"[I]dentifying popular songs does not require scientific, technical, or other specialized knowledge...On the contrary, identifying music is a reflexive daily process for millions of radio listeners, amateur karaoke singers, and fans of Name That Tune reruns...Clearly, the district court correctly determined that [the representative's] testimony was admissible."
The Court of Appeals concluded that the district court correctly determined that there was no issue of material fact that the Defendant committed copyright infringement. The Court of Appeals affirmed the award of statutory damages against the Defendant in the amount of $36,000, as well as the far greater award of $162,728.22 against the Defendant for the Plaintiffs' attorney's fees and costs. Although the fee award was discretionary, the Court of Appeals showed little empathy, finding that the Defendant could have avoided liability by purchasing a valid license at any point during the seven years in which ASCAP made repeated requests for Defendant to do so.

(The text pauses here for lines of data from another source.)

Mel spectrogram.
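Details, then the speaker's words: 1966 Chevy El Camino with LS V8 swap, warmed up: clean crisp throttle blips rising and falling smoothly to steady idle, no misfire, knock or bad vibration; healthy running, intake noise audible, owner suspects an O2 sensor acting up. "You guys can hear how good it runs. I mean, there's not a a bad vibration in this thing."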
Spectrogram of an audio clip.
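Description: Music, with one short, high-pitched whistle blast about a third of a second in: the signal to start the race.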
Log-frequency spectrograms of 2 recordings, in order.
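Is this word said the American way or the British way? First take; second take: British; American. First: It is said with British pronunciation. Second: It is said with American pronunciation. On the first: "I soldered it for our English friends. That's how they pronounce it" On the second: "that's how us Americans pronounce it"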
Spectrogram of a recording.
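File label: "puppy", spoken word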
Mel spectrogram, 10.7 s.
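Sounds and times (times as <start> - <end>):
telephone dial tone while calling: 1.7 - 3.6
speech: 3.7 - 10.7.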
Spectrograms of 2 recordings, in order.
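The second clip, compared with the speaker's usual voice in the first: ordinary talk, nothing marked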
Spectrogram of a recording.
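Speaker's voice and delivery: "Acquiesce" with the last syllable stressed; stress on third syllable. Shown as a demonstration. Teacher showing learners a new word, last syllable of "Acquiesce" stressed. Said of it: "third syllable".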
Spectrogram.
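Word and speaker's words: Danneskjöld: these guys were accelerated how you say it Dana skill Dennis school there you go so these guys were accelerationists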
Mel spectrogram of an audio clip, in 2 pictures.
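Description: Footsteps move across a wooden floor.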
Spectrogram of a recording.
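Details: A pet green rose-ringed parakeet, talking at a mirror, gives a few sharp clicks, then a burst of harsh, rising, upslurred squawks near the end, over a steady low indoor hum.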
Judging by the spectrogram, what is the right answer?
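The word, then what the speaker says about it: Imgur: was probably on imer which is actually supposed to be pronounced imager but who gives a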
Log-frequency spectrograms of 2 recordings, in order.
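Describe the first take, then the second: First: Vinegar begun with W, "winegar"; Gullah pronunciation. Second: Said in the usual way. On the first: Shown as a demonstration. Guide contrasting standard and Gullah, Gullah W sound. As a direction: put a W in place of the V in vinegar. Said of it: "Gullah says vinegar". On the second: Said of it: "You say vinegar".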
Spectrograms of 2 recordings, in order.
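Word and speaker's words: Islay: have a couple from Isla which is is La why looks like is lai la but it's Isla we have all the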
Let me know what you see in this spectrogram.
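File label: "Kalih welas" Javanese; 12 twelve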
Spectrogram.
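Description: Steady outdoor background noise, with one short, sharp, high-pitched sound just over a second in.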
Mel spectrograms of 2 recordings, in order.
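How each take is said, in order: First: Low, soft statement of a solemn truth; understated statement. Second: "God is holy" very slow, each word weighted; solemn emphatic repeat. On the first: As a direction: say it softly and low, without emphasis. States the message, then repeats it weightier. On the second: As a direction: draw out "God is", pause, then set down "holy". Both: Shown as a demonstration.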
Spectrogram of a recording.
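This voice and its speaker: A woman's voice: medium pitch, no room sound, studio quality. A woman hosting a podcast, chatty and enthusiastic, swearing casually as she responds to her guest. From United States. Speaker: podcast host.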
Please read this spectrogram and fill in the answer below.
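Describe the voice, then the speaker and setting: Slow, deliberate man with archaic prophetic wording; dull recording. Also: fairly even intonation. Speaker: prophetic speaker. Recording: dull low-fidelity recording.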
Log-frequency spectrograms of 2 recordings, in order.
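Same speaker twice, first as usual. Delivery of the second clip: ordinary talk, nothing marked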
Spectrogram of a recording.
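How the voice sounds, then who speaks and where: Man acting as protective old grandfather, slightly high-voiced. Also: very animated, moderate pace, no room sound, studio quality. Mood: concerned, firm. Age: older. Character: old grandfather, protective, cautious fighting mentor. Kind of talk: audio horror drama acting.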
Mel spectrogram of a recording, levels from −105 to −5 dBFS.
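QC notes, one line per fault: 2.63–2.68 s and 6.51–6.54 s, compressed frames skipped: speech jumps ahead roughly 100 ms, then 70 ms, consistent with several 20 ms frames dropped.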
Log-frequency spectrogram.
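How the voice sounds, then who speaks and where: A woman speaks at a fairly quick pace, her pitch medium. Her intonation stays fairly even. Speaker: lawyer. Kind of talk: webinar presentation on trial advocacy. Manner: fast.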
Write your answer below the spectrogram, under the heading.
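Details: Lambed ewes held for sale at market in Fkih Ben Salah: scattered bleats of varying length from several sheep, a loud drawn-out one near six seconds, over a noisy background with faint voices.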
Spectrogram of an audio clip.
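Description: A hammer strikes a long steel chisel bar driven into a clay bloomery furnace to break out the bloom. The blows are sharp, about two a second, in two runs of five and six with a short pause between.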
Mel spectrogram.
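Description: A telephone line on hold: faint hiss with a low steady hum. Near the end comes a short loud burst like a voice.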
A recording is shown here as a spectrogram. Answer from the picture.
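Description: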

Moral of the story: don't ignore a request by a performing rights society to obtain a proper license to play music at your venue. The case is Range Road Music, Inc. et. al. v. East Coast Foods, Inc., et. al., Docket No. 10-55691, U.S. Ninth Circuit Court of Appeals, filed February 16, 2012. A copy of the full opinion can be found here.
The Senate has passed SB 5539, the bill to renew Washington's Motion Picture Competitiveness Program. The program offers funding assistance of up to 30% for movies, television shows and commercials filmed in Washington that meet certain spending thresholds ($500,000 for feature films; $300,000 for television productions; and $150,000 for commercials); use local businesses and workers; and offer health and pension benefits. The renewal of Washington's film incentive is vital to the local film industry, as investors will simply not allow productions to be filmed here when there are 40 states that currently provide inventive programs.
Renewal of the program makes economic sense: according to a Washington State Joint Legislative Audit and Review Commission review, for the $20 million the state put into the incentive program since 2007, film companies spent about $137 million. In other words, the state and its workers got an almost sevenfold return on their investment.
The bill will now be referred to the House of Representatives for consideration. Stay tuned.
In July, reality television star Kim Kardashian sued Old Navy alleging that the company falsely implied Kardashian's endorsement by using a celebrity "look-alike" in an Old Navy jeans television commercial. The complaint alleged Kardashian is "well known for her distinctive and consistent look, fashion, and style," and that the Old Navy advertisement was "likely to cause confusion...in the minds of the consuming public as to an association of Kim Kardashian with Defendants' products and services." Kardashian's complaint includes claims for unfair competition under the Lanham Act as well as for violation of California's common law and statutory right of publicity laws.
Old Navy has answered Kardashian's complaint and disputes Kardashian's claim that the advertisement is likely to deceive consumers as to affiliation, sponsorship, or endorsement by Kardashian. Kardashian's most difficult evidentiary burden will be proving likelihood of confusion, which can be demonstrated through testimony of actual confusion or through consumer surveys. Judge for yourself whether the Old Navy advertisment implies a false endorsement: